Happy St George’s Day! As a coin collector, we’re sure that the image of St George and the dragon will be familiar to you – but how did England’s Patron Saint come to span 198 years on The Royal Mint’s flagship gold coin, The Sovereign?
The Chancellor of the Exchequer, Rt. Hon George Osborne has this morning revealed the winning design for the new £1 coin following the public design competition launched in September 2014. The final design, which will feature as the definitive reverse of the coin – the ‘tails’ side – is based on a design submitted by fifteen-year-old David Pearce from Walsall.
After a long wait, we are pleased to announce that the eagerly-anticipated fifth portrait of Her Majesty The Queen has been unveiled today.
The portrait was unveiled this morning, in front of a packed crowd at the National Portrait Gallery in London. It was the first chance to see the fifth definitive coinage portrait of The Queen which will begin to grace all UK circulating coins made after today. However, it is unlikely that we will find them in our change until later this year – as all coins struck before today will make their way into circulation first.
In November 2014 – as the 2015 coin designs were unveiled – it was also revealed that the coinage portrait of The Queen would be changing. Then, on 27 January 2015 – the 50th anniversary of the death of the designer of the first portrait of The Queen, Mary Gillick – it was announced that the grand reveal would take place today, 2 March 2015.
With the unveiling of the portrait came the unveiling of its creator. For the first time in over 100 years it is a Royal Mint engraver who has created the royal coinage portrait. Jody Clark, designer of the 2014 Britannia, was today confirmed as the artist responsible for the fifth portrait – after his design was selected from a number of anonymous submissions.
There are some noticeable changes to The Queen’s image in the new portrait by Jody Clark. Her Majesty is seen wearing the Royal Diamond Diadem crown worn for her Coronation and earrings, similar to those in the portrait by Raphael Maklouf, are included. The Inscription ELIZABETH II – DEI – GRA –REGINA – FID – DEF hasn’t changed, however its position has, encompassing the effigy entirely. The familiar I.R.B (Ian Rank-Broadley) is replaced by the J.C of Jody Clark.
A feature that is unique to this portrait of The Queen, is that Jody Clark created it entirely digitally.

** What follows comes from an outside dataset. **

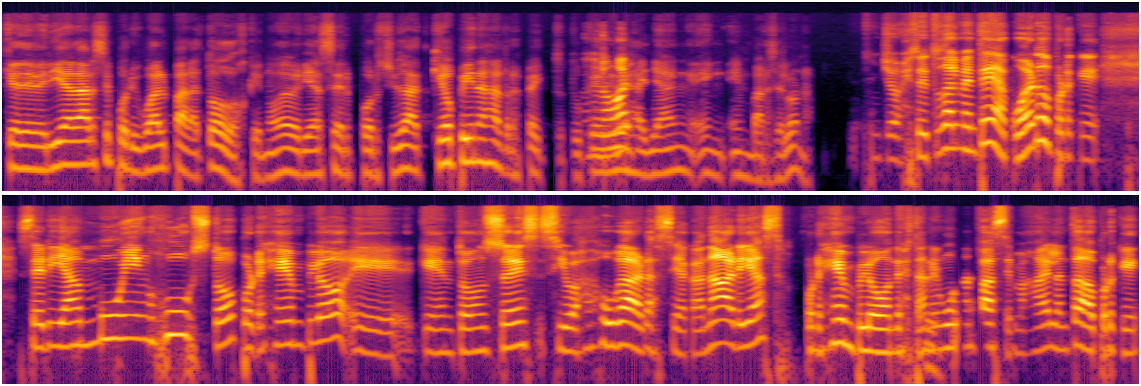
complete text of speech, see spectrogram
que debería darse por igual para todos, que no debería ser por ciudad. ¿Qué opinas al respecto? Tú que vives allá en Barcelona. Yo estoy totalmente de acuerdo porque sería muy injusto, por ejemplo, eh, que entonces si vas a jugar hacia Canarias, por ejemplo, donde están en una fase más adelantada, porque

Using computer aided design software, he was able to take his initial sketches and transform them into the low-relief model required for coinage.

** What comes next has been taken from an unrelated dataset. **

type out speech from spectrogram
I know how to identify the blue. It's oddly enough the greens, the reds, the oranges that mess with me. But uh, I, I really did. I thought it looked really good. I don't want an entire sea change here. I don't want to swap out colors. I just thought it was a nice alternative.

Be one of the first to own coins featuring the fifth portrait of The Queen. Sets featuring the new portrait are now available on royalmint.com.

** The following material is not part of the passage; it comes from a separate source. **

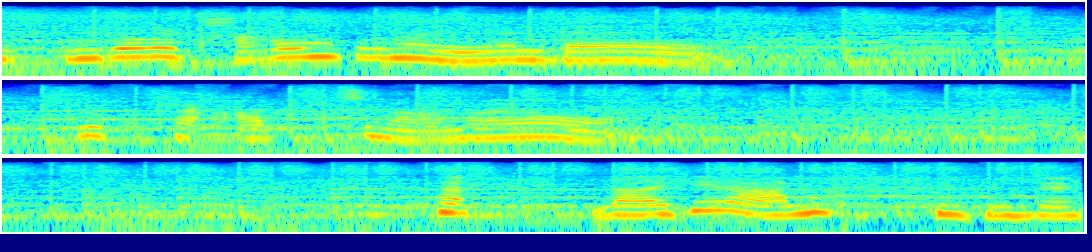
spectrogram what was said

We are delighted to announce that Britannia is to return to the circulating coinage, on the new definitive £2 – she hasn’t been struck on circulating coins since 2008!
The new depiction of Britannia will replace Bruce Rushin’s ‘History of Technological Achievement’ design that has been a constant feature on the £2 coin since its first issue in 1997.
This year, Chinese New Year falls on 19 February. It will mark the end of the Year of the Horse and the 2015 Year of the Sheep will begin – you may also see it referred to as the Year of the Goat and the Year of the Ram, as the Chinese symbol ‘yang’ is generic for these animals. More specifically, 2015 is the Year of the Green Wood Sheep. Like me, you may well be wondering what that means?
Early in 2013 The Royal Mint received an order for a baronet’s badge from Sir Michael Nairn, the 4th baronet of the Nairn family, a well-known name in the flooring industry, based in Kirkcaldy, Scotland. Sir Michael and his two sons, Andrew and Alex, belong to the prestigious Royal Company of Archers that functions as the sovereign’s ‘Body Guard in Scotland’. All three were invited to attend a Royal Garden Party in Edinburgh in July 2013.
Being aware of his entitlement to wear a baronet’s badge, Sir Michael naturally wished to wear it for this very special occasion. So he contacted the Medals department of The Royal Mint, requesting – ‘could one be made in time’? That immediately set in motion craftsmanship and skills that, although infrequently called upon, are still available here.
The Royal Mint has released a new, nostalgic commemorative coin set which unites four 25p decimal crowns. Coins have long played an important part in celebrating special events throughout the history of the nation and the crowns are no exception.
Commemorative crowns, as we know them today, were issued from 1935 for the celebration of George V’s Silver Jubilee. Originally five-shilling coins, the denomination changed with decimalisation in 1971 to twenty-five new pence. Only four crown pieces were released with this 25p denomination, before the crown was re-valued in 1990 to five pounds. Covering almost a decade, the 25p coins in this appealing set were issued in 1972, 1977, 1980 and 1981 to celebrate an anniversary, a Jubilee, a landmark birthday and a royal wedding.